Sometimes it is good to get away on vacation, which is why I didn’t have a new post for the Blog last week. Not only did I get a break from the routine, but the god for post topics smiled on me and a paper entitled “Autologous bone marrow concentrate intradiscal injection for the treatment of degenerative disc disease with three-year follow-up” was published in International Orthopedics just as I was returning to work. So, I didn’t have to think too hard about what to write about for this week’s post.
I need to point out that I am a co-author on the paper, but I left my previous employer 11 months ago when I joined Greyledge Technologies last September. So, my views are not independent, nor am I suggesting to a physician that they consider using BMC to treat degenerative disc disease, since I try not to tell docs how to practice medicine. Consequently, I will stick to the main points on the data shown in the paper and conclusions published therein; conclusions endorsed by the lead author and PI on the clinical investigation, Dr. Kenneth Pettine.
By way of background, I participated in drafting the BMC-treatment of degenerative disc disease clinical study that subsequently was approved by an IRB and initiated by Dr. Pettine and his clinical research staff back in 2013. My ex-employer donated the bone marrow aspirate processing device kits. A small aliquot of concentrated bone marrow (BMC) was obtained at the time of treatment and shipped to my ex-employer’s research laboratory for nucleated cell analysis; specifically, to provide an estimate of the number of what are popularly referred to as MSCs (mesenchymal stem cells) and to perform flow cytometric analysis to assess levels of several types or sub-types of stem cells, including CD34+ cells, a large share of which are hemopoietic stem cells (HSCs).

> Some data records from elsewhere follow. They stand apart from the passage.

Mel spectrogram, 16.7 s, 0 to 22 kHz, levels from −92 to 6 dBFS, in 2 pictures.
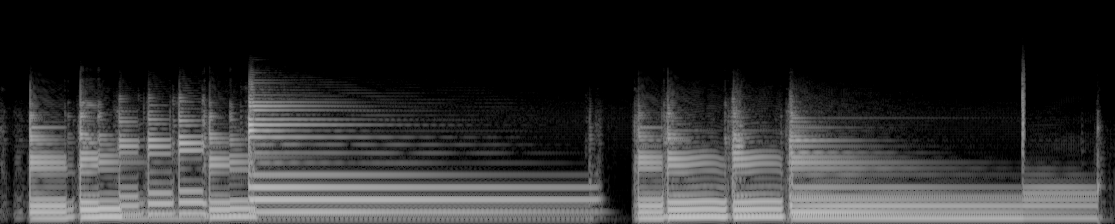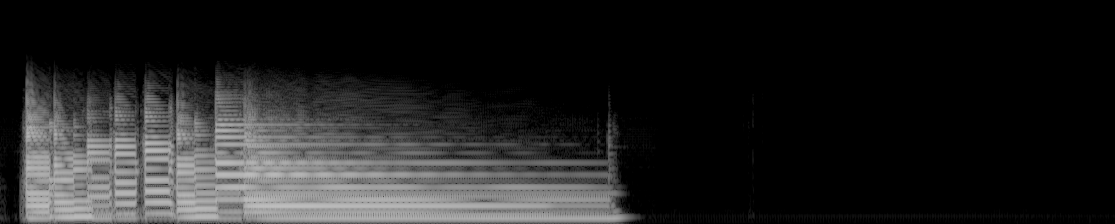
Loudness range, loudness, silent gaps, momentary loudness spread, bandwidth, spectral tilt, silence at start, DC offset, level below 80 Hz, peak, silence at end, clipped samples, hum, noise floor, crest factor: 10 LU; -23 LUFS; none; 12 LU; 5.6 kHz; -9.5 dB/octave; 0.2 s; under 0.1%; -60 dBFS; -4 dBFS; 3.7 s; under 0.1%; 50 Hz at -65 dBFS; -87 dBFS; 20 dB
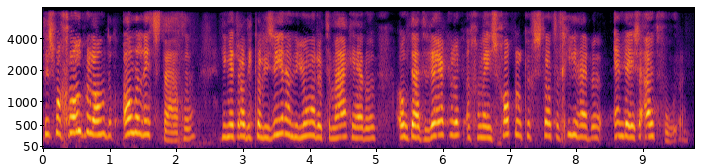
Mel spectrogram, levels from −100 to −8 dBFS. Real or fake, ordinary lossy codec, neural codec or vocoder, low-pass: fake; none; codec, 16 kHz, 2 kbps, FreqCodec, smaller model; 7.2 kHz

The focus of the pilot clinical study was to assess the safety and feasibility of injecting a patient’s own BMC into a pathologic lumbar disc. While that seems like a risky procedure, various types of fluids had been injected into discs over the years, but not BMC. I remember discussing with Dr. Pettine the potential downsides of this type of procedure. However, he pointed out that his proposed protocol essentially was a variation on a commonly employed procedure known as provocative discography.
One of the known adverse events associated with injecting discs reported in the literature is that the patient has a low, but non-zero chance of ending up with an infected disc. However, an advantage of injecting BMC is that it is loaded with anti-microbial cells (macrophages, granulocytes and their precursors), which would be able to attack any inadvertently introduced microbial contamination. This anti-microbial property of BMC isn’t mimicked by other fluids that are being injected, like fibrin-containing preparations. So, Dr. Pettine was comfortable that the BMC injection itself wouldn’t be as risky as injecting other fluids into the disc.
There was a total of 26 patients enrolled in the study, with 13 patients being treated at a single lumbar disc and 13 patients being treated at two adjacent lumbar discs, giving a total of 39 discs treated. Dr. Pettine believed it was important to include 2-level disc patients, citing the frequency of 2-level patients appearing in his waiting room. I, on the other hand, was concerned that these patients would have twice the opportunity to drop out. As I will discuss in the next post, there is good reason sometimes not to listen to a PhD in clinical matters.